  • Oral medication, when prescribed for aggressive or potentially injurious patients that require restraint, is not appropriate or at the very least will not be reliably administered. Alternative administration techniques, such as injections or hiding medication in treats, may allow safe administration.

Veterinarians should work with those responsible for the care of animals to ensure the judicious use of antimicrobials.

  • Administration procedures of antimicrobials must be made clear and labeled correctly (e.g., doxycycline capsules or tablets must be followed by liquid to avoid esophageal stricture).
  • Clients should be advised to complete the entire course of medication even if signs of illness have abated.
  • Clients should be warned of potential adverse reactions, and what to do if any such reactions occur (for example, stop medication and call your veterinarian for further recommendations).

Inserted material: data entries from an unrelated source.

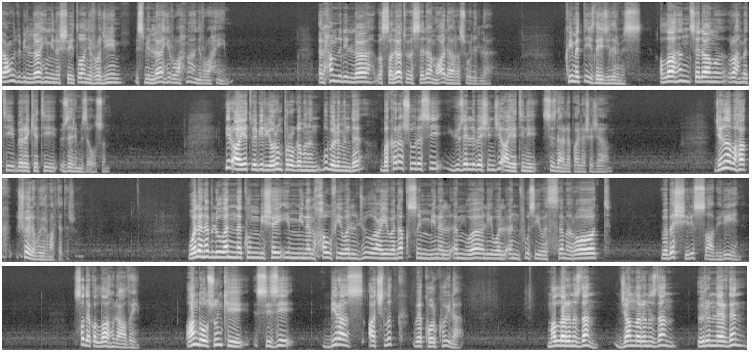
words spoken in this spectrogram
Euzu billahi mineşşeytanirracim. Bismillahirrahmanirrahim. Elhamdülillah ve salatu ve selamu ala Resulillah. Kıymetli izleyicilerimiz, Allah'ın selamı, rahmeti, bereketi üzerimize olsun. Bir ayet ve bir yorum programının bu bölümünde Bakara suresi 155. ayetini sizlerle paylaşacağım. Cenab-ı Hak şöyle buyurmaktadır. وَلَنَبْلُوَنَّكُمْ بِشَيْءٍ مِّنَ الْخَوْفِ وَالْجُوعِ وَنَقْصٍ مِّنَ الْأَمْوَالِ وَالْأَنْفُسِ وَالثَّمَرَاتِ وَبَشِّرِ الصَّابِرِينَ Sadakallahul azim. Andolsun ki sizi biraz açlık ve korkuyla mallarınızdan, canlarınızdan, ürünlerden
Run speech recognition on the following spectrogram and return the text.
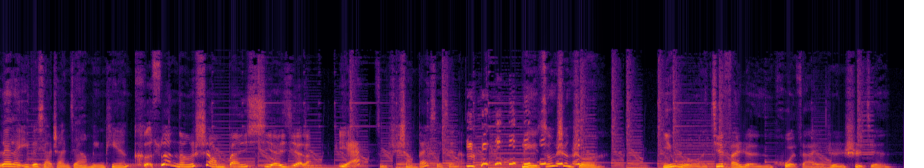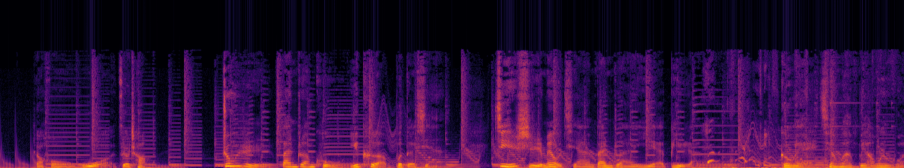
累了一个小长假，明天可算能上班歇歇了。耶，怎么是上班歇歇呢？李宗盛说：“你我皆凡人，活在人世间。”然后我则唱：“终日搬砖苦，一刻不得闲。即使没有钱搬砖，也必然。”各位千万不要问我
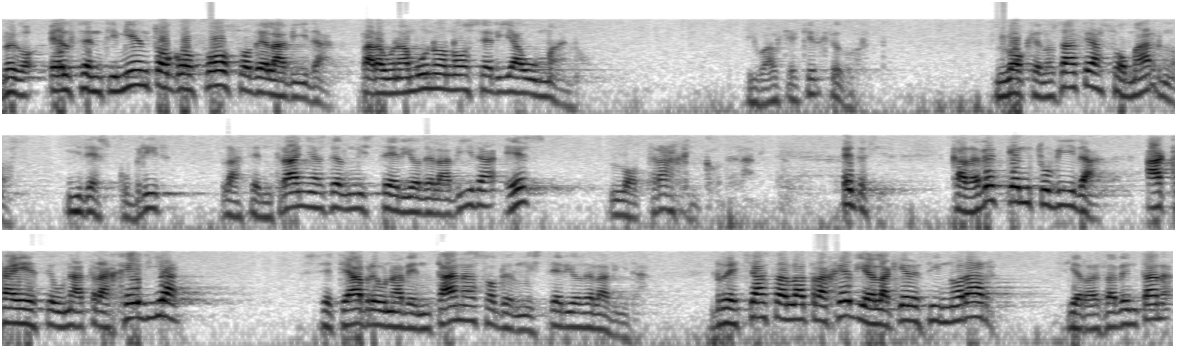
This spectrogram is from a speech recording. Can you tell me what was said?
Luego, el sentimiento gozoso de la vida para Unamuno no sería humano, igual que Kierkegaard. Lo que nos hace asomarnos y descubrir las entrañas del misterio de la vida es lo trágico de la vida. Es decir, cada vez que en tu vida acaece una tragedia, se te abre una ventana sobre el misterio de la vida. Rechazas la tragedia, la quieres ignorar, cierras la ventana,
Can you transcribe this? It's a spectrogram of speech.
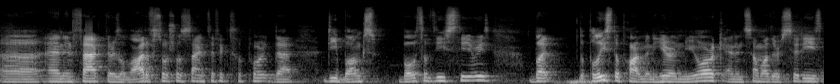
uh, and in fact, there's a lot of social scientific support that debunks both of these theories. But the police department here in New York and in some other cities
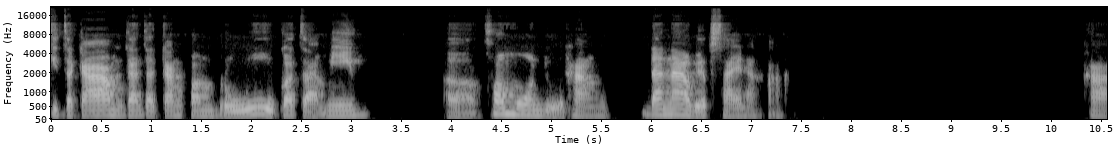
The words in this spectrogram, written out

Regimens for therapeutic antimicrobial use should be optimized using current pharmacological information and principles.

  • The antimicrobial chosen should be effective against the organism and be able to penetrate the affected organ in a proper concentration to eliminate the offending organism.

When combination antimicrobial treatment is advantageous, avoid the use of drugs whose actions are antagonistic.

  • For example, a drug that inhibits the growth of microbes (e.g. tetracycline) should not be combined with a drug whose efficacy is dependent on rapid bacterial growth (e.g. penicillin).

The routine prophylactic use of antimicrobials should never be used as a substitute for good animal health management.

  • Sterile technique and proper tissue handling should eliminate the need for prophylactic antibiotics in ovariohysterectomies and most other sterile procedures.

Minimize environmental contamination with antimicrobials whenever possible.

Accurate records of treatment and outcome should be maintained to evaluate therapeutic regimes. Recognize risk factors for infections in cats and dogs and prevent or correct them whenever possible. These include, but are not limited to:

  • Urinary catheterization
  • Dilute urine
  • Intravenous catheters
  • Fight wounds
  • Environmental factors (stress, crowding, poor hygiene, transportation, temperature extremes, poor ventilation, and high humidity)
  • Feline leukemia virus, feline immunodeficiency virus infection, or other debilitating disease
  • Immunosuppressive drugs (chemotherapeutic agents, glucocorticoid therapy)
  • Endocrine diseases (diabetic cats are more prone to urinary tract, skin and mouth infections; dogs with hyperadrenocorticism are more prone to skin and urinary infections)